Owner name: BOARD OF TRUSTEES OF MICHIGAN STATE UNIVERSITY, MI
Free format text: ASSIGNMENT OF ASSIGNORS INTEREST;ASSIGNORS:NAGUIB, AHMED M;ADITJANDRA, ANTONIUS;TROSIN, BARRY;AND OTHERS;REEL/FRAME:020591/0091;SIGNING DATES FROM 20080110 TO 20080129
|Jul 16, 2009||AS||Assignment|
Owner name: ENERGY, UNITED STATES DEPARTMENT OF, DISTRICT OF C
Free format text: EXECUTIVE ORDER 9424, CONFIRMATORY LICENSE;ASSIGNOR:MICHIGAN STATE UNIVERSITY;REEL/FRAME:022974/0534
Effective date: 20090423
|Oct 6, 2009||CC||Certificate of correction|

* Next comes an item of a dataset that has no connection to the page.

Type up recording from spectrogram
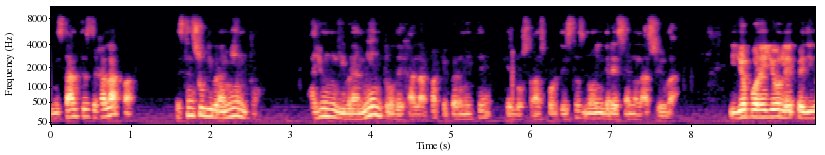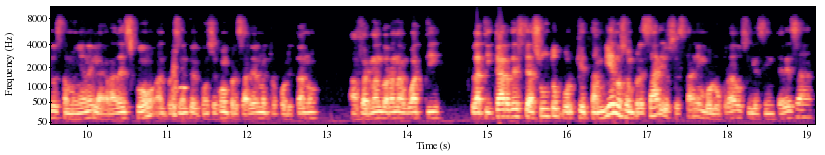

|Jan 7, 2013||FPAY||Fee payment|
Year of fee payment: 4